Second Time is the Charm?
Just 48 hours after the defense team filed their Response to the Motion to Intervene, they asked for a do-over.
To correct the missteps and record, in the accompanying Praecipe they write to, “inform the Court that an earlier draft of the above named Defendants’ Response to Media Intervenor’s Motion to Intervene was erroneously filed on November 16, 2010. In an effort to correct this error, the above named Defendants have filed on November 18, 2010 the intended and complete Response to Media Intervenor’s Motion to Intervene.”
Since posting the first document, several sharp readers pointed out typos and some possible holes in the legal arguments.
A quick side-by-side comparison of the two motions demonstrates not just additional proof-reading that may have been done, but possible tweaks to the defense team’s legal strategy moving forward on the gag order and perhaps too, a rethinking of their strongly worded charges made against Wone family attorney and wrongful death specialist, Patrick Regan.
For starters, the new doc weighs in at fourteen pages; the old one was sixteen. Sharper legal eyes may first note the new filing reflects a pivot on a key element of the precedent they put forward, notably the reliance on Sheppard v. Maxwell, 384 U.S. 333, 362 (1966). Gone from page 8 of the original motion is a much of the section devoted to that case.
The new motion also walks back some language regarding Regan and the DC Bar Rule 3.6, which addresses pretrial publicity. Whereas page 12 of the original motion floated the idea that, “Defendants do not know whether such a statement (Regan’s status hearing remarks on the 5th amendment) violated DC bar Rule 3.6…,” the new text is somewhat softer and that sentence has been struck.

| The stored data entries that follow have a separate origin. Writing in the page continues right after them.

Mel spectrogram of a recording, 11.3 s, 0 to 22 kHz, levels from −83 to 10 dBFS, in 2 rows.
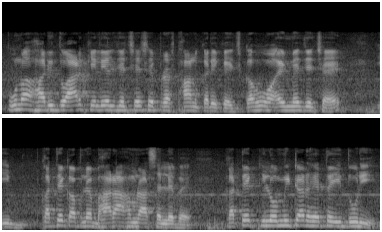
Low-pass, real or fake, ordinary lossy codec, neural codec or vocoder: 7.2 kHz; real; none; none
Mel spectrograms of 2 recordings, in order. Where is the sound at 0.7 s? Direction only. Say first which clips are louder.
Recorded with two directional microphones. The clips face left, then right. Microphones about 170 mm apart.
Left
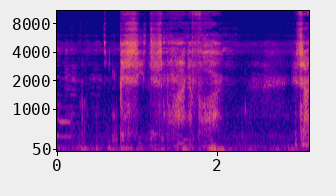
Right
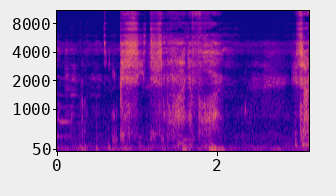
Even; 20° right (ahead or behind).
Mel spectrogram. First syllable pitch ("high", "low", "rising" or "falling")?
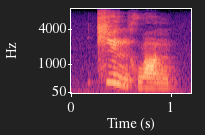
falling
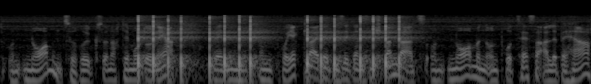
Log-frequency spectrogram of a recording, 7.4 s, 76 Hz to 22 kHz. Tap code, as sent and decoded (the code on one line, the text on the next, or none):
4-4 3-4
TO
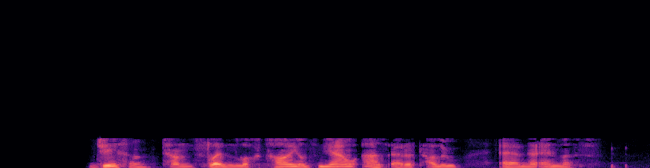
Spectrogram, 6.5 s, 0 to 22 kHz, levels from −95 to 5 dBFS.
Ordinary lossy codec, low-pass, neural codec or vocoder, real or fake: AAC, 16 kbps; 7.2 kHz; none; real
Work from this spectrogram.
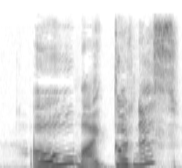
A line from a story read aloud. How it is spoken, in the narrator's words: cried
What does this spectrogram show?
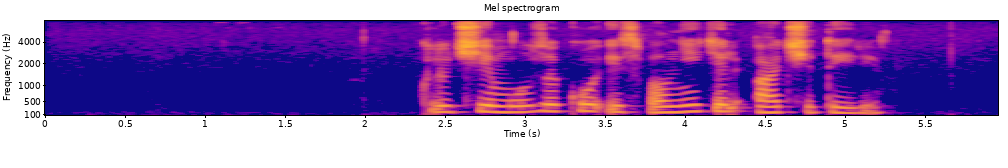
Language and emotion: Russian, neutral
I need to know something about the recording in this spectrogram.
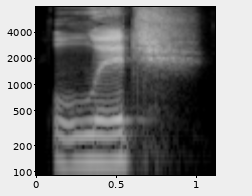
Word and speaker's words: Lich: This is Lich rhymes with bitch, and bitch is a bad word.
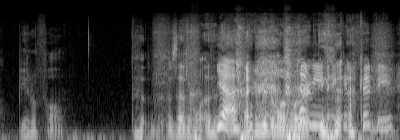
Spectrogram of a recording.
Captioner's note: laughs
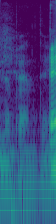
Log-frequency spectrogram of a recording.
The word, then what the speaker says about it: Nepenthe: Nepenthe. – I would say Nepenthe.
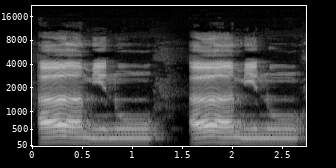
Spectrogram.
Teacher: Nu-nya, mi-nya pendek, a-nya panjang, nu-nya panjang dua harokat. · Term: mad tabi'i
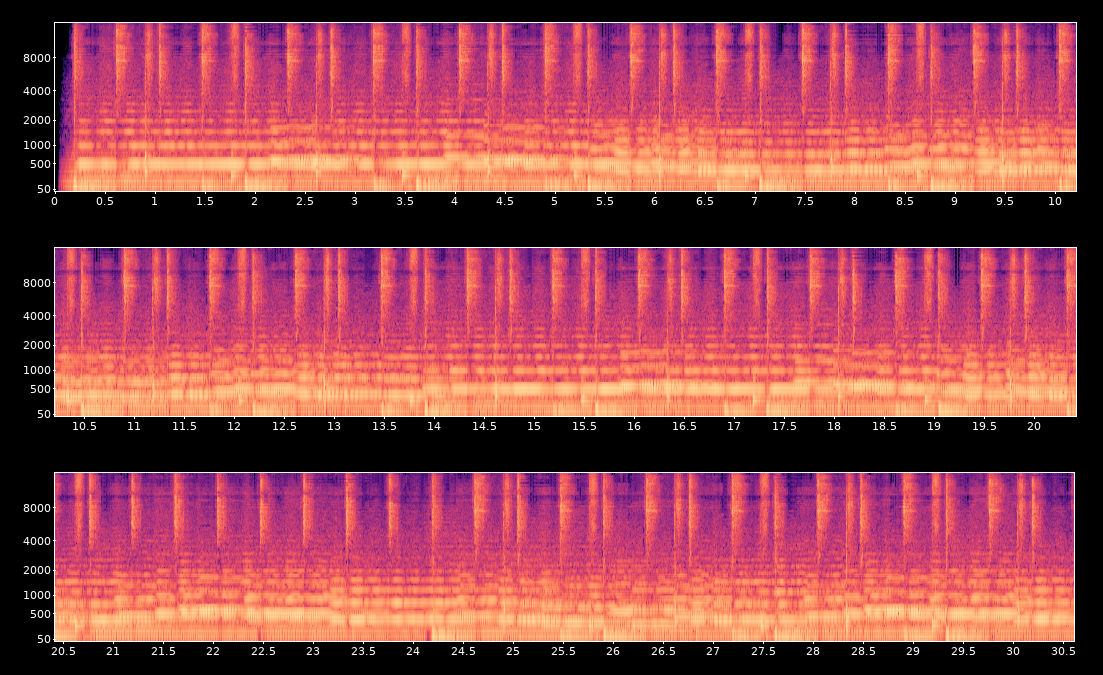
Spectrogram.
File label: Organ Instrumental Ringtone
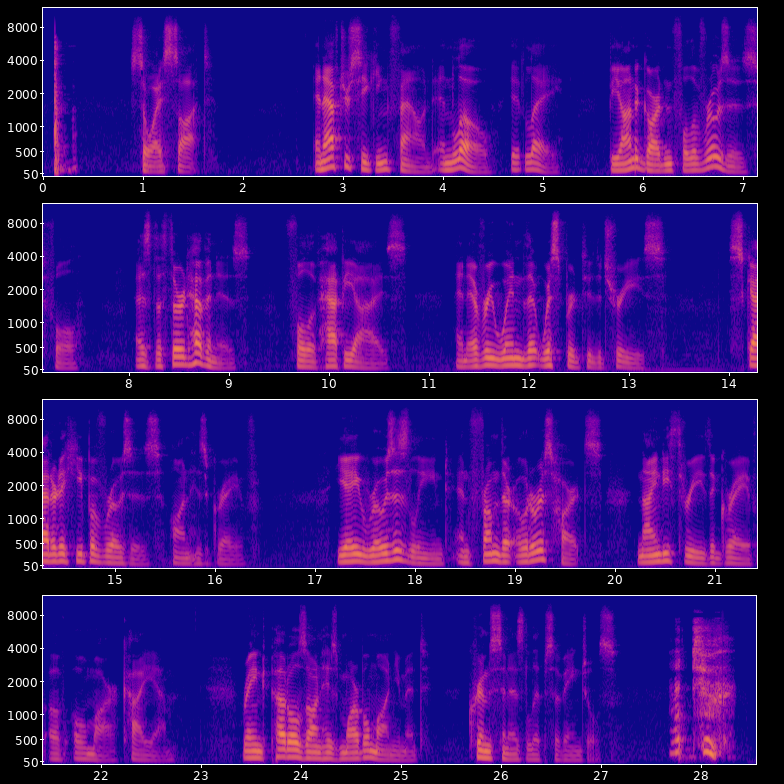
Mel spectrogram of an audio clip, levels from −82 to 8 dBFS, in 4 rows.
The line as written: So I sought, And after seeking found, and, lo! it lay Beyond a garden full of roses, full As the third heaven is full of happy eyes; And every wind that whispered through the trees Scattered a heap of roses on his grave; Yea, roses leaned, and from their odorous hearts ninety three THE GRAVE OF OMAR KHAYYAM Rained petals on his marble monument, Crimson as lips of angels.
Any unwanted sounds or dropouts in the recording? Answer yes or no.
yes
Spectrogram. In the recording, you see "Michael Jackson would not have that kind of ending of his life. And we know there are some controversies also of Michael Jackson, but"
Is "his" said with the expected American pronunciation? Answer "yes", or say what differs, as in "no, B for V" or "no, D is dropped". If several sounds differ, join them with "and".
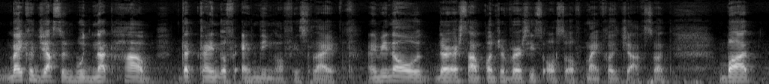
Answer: no, S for Z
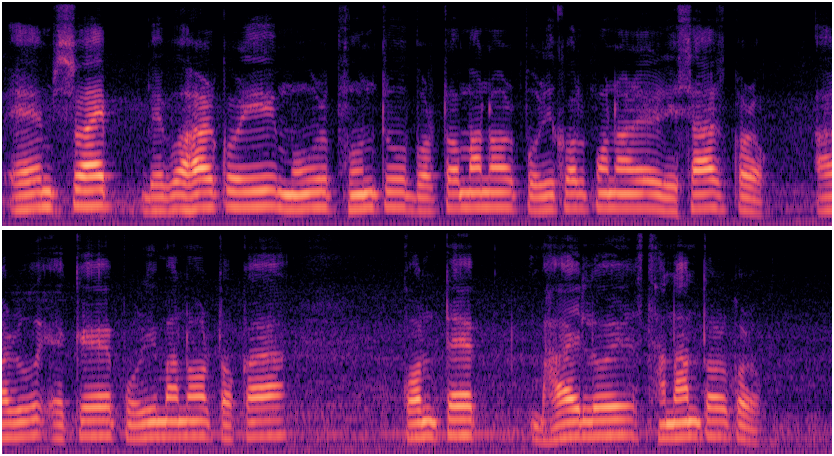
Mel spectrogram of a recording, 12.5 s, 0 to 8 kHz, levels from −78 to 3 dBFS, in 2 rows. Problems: constant background noise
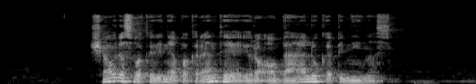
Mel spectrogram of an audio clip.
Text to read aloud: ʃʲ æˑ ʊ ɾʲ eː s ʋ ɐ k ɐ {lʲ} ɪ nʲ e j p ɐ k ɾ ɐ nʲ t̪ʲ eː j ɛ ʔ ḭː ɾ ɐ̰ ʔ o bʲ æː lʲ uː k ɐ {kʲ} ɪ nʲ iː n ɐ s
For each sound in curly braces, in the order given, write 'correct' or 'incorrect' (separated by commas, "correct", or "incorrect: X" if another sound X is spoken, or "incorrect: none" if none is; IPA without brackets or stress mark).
incorrect: ɾʲ, incorrect: pʲ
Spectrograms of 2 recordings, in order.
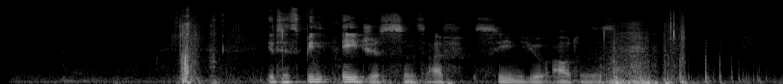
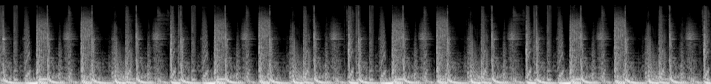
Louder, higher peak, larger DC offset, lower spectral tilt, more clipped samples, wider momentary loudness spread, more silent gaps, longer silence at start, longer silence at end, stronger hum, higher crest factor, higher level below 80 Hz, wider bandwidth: second, -32 LUFS vs -14 LUFS; second, -8 dBFS vs 0 dBFS; second, under 0.1% vs 0.8%; second, -5 dB/octave vs -6.5 dB/octave; neither; first, 21 LU vs 3 LU; neither; first, 0.3 s vs 0 s; about the same, 0.05 s vs 0 s; neither; first, 24 dB vs 12 dB; second, -44 dBFS vs -14 dBFS; about the same, 16 kHz vs 15 kHz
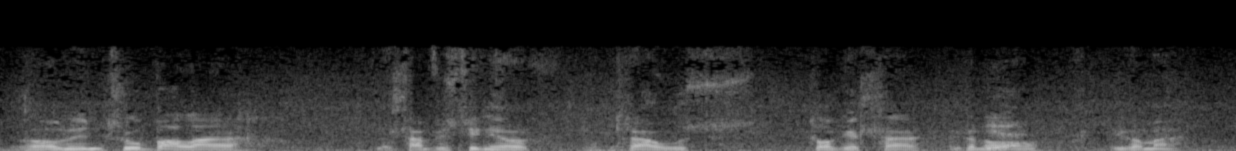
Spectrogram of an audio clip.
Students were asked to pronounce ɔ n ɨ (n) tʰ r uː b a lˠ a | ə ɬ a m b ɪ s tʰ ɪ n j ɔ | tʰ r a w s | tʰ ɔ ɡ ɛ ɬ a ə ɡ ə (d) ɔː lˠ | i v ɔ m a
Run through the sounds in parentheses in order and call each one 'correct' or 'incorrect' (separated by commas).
correct, incorrect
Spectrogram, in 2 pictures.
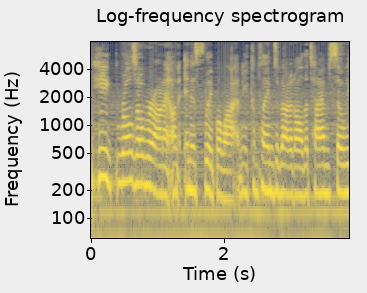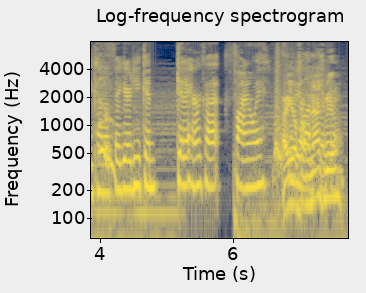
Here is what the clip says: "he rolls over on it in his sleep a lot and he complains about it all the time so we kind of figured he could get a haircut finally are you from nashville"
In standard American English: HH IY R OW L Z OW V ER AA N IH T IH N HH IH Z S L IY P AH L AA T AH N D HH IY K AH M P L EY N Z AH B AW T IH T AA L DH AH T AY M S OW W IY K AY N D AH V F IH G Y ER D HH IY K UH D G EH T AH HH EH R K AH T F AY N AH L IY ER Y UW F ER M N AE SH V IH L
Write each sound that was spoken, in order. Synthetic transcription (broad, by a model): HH IY R OW L Z OW V ER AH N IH T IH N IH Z S L IY P AH L AA T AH N IY K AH M P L EY N Z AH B AW T IH T AA L DH AH T AY M S OW W IY K AY N D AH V F IH G Y ER D HH IY K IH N G EH T AH HH EH R K AH T F AY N L IY ER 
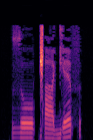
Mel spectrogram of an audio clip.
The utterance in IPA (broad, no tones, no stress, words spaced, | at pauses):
zoǁaɡʲɛf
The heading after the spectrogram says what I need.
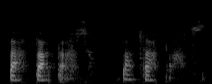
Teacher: There's no plosive p sound. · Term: softer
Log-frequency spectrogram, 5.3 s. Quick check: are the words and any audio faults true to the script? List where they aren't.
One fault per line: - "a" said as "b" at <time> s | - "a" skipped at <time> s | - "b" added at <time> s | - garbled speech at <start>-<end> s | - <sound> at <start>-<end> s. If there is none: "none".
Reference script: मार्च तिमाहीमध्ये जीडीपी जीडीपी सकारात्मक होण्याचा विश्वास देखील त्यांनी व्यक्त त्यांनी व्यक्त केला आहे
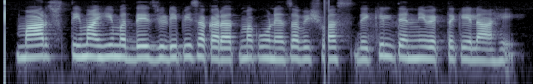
- "जीडीपी" skipped at 1.9 s
- dropout at 3.2-3.3 s
- "त्यांनी व्यक्त" skipped at 4.5 s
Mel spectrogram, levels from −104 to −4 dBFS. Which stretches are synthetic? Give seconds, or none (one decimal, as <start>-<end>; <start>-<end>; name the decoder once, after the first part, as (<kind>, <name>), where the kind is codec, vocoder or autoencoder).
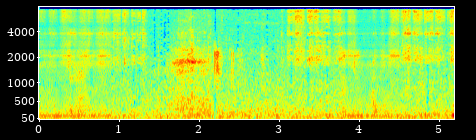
0.0-0.9 (vocoder, WaveNeXt); 3.8-4.5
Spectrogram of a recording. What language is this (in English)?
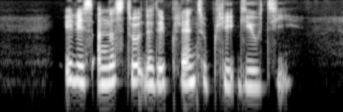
English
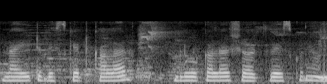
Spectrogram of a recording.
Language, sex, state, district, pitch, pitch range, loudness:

Also missing from the new motion is the mixing of criminal and civil. As readers have pointed out, there is a clear distinction in civil court between “guilty” and liable.” Deleted from the new doc is this particular line concerning Regan, “The particular statements that have been made by Plaintiff’s Counsel have the ability to influence potential jury panel members, and have the potential to destroy the pillar of our justice system: “Innocent until proven guilty.” ”
A central point of the defense argument is that extrajudical statements such as Regan’s may “pollute” the future coming jury pool as they wind their way through the press coverage of the case. A notable change in the new document reflects a tweak in how the defense characterizes the media’s reporting:
Old: “…a blanket ban from statements to the press from counsel for the parties is the only viable solution to ensure that counsel focus on the legal issue before this Honorable Court, not how it is portrayed by the press.”
New: “…a blanket ban from statements to the press from counsel for the parties is the only viable solution to ensure that counsel focus on the legal issue before this Honorable Court, not on manipulating press coverage of it.”
Deleted from the new motion in another characterization of the press coverage. Regarding the September 17 Washington Post story on the status hearing, “media obsession with the case,” is nowhere to be found in the new filing.
The inclusion of Keith Alexander’s piece that day raises an interesting question: If the defense found that WaPo story and the comments it generated so injurious, then why publicize it even more by attaching it as an exhibit to the motion and republishing it? Not just once, but twice.
The only other inconsistency we note from the defendants’ paperwork is in the page one headers, the Next Event. On both versions of the motions they list a February 11 deadline for discovery requests, but in the new Praecipe, it shows February 14. We show the next event being the December 8 status hearing. It’s a small point but we don’t think it will necessitate them filing for a third time.
Praecipe for New Response
New Response to Motion to Intervene
Original Response to Motion to Intervene